Their words are, understandably, polished and passionate. But they are not, and I am sure they would agree, the most powerful words in this gathering of voices from the front lines of the war that is ravaging a generation of Chicago's children.
The book was born of the Sept. 24, 2009, beating death of 16-year-old Derrion Albert outside Christian Fenger Academy High School in the Roseland neighborhood on the city's Far South Side: "I was beginning to realize that Derrion Albert's death had left an indelible mark on my psyche," Harvey writes in his introduction.
An assistant professor of creative writing at DePaul University, Harvey dispatched more than 75 of his students into Chicago's meanest streets and most beleaguered neighborhoods to find people who would talk about their lives and the deaths that have cast long shadows.
The results — profound, chilling, philosophical, fatalistic — wound up on the stage at Steppenwolf Theatre, where Harvey's friend Hallie Gordon is artistic and educational director for young adults. In reviewing that piece of documentary theater in March, my colleague Chris Jones wrote, "There just cannot be too many shows on this topic. This headier and more measured piece of theater is … raising awareness, as it should. There is a lot to learn from this sincere, earnest piece."
A stage can handle only so many voices, so many words, and so this book is more expansive and detailed, and thus more enlightening. The people are remarkable in their candor. They are the foot soldiers in a war and include a gangbanger and a nurse, a cop and a funeral home manager — and a lot of kids.
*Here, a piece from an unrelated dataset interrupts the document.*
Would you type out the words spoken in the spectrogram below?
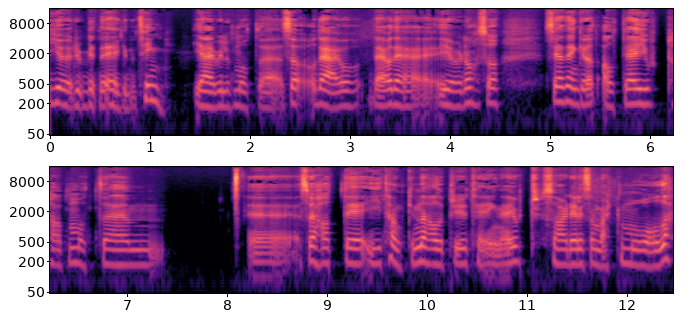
gjøre mine egne ting. Jeg ville på en måte så, Og det er, jo, det er, jo, det jeg gjør nå. Så, så, jeg tenker at alt jeg har gjort, har på en måte uh, Så jeg har hatt det i tankene, alle prioriteringene jeg har gjort. Så har det liksom vært målet.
Randomly flip the book open and you'll find:
→"God sees everything. The detectives are on the case. I will be getting a phone call one day. I will be going to court like all the other parents who have lost their children to gun violence."
→"I didn't have a lot of examples of my own. All the dads in my family are either dead, in jail or hang with gangs."
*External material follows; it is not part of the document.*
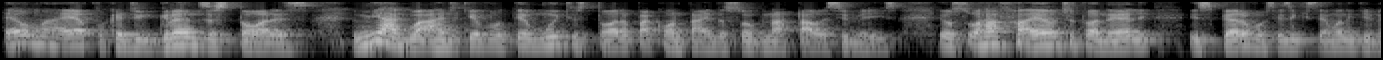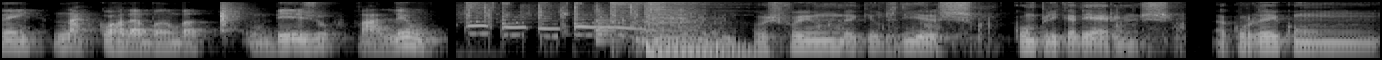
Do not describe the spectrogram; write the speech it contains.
é uma época de grandes histórias. Me aguarde que eu vou ter muita história para contar ainda sobre Natal esse mês. Eu sou Rafael Titonelli, espero vocês aqui semana que vem na corda bamba. Um beijo, valeu! Hoje foi um daqueles dias complicadérrimos. Acordei com,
→"That's my biggest fear — to lose another child. If I lose another child, I probably will lose my mind."
→"I don't ever give up, I don't ever give up."
These voices come from parts of Chicago few of you reading this know, places like Roseland and Englewood, Back of the Yards. As Kotlowitz writes, correctly, "These neighborhoods are so physically and spiritually isolated from the rest of us that we might as well be living in different cities."
The words here will stay with you and alter the ways in which you think. I guarantee that after you read this book, the next murder that screams across the headlines and television news will affect you more deeply than ever before.
This book is the first from DePaul's Big Shoulders Books, which aims to publish one book a year "that engages intimately with the Chicago community," according to a university statement, as well as giving students some experience in the business of book publishing.
This month is filled with programs for teens at city libraries (chipublib.org/forteens/index.php). The book includes a list of resources and a study guide. Also, paperback copies are available free to those willing to spread the word. (email@example.com).
As "How Long Will I Cry? Voices of Youth Violence" now joins my Best Books I've Ever Read list, I leave you with these words from it:
"These stories belong to us all," writes Harvey.
"They make us all feel less alone," writes Kotlowitz.
Listen to Miles Harvey Oct. 20 on "After Hours with Rick Kogan," 9-11 p.m. on WGN-AM 720.
Rick Kogan is a Tribune senior writer and columnist.
"How Long Will I Cry?"
By Miles Harvey, Big Shoulders Books.Copyright © 2015, The Baltimore Sun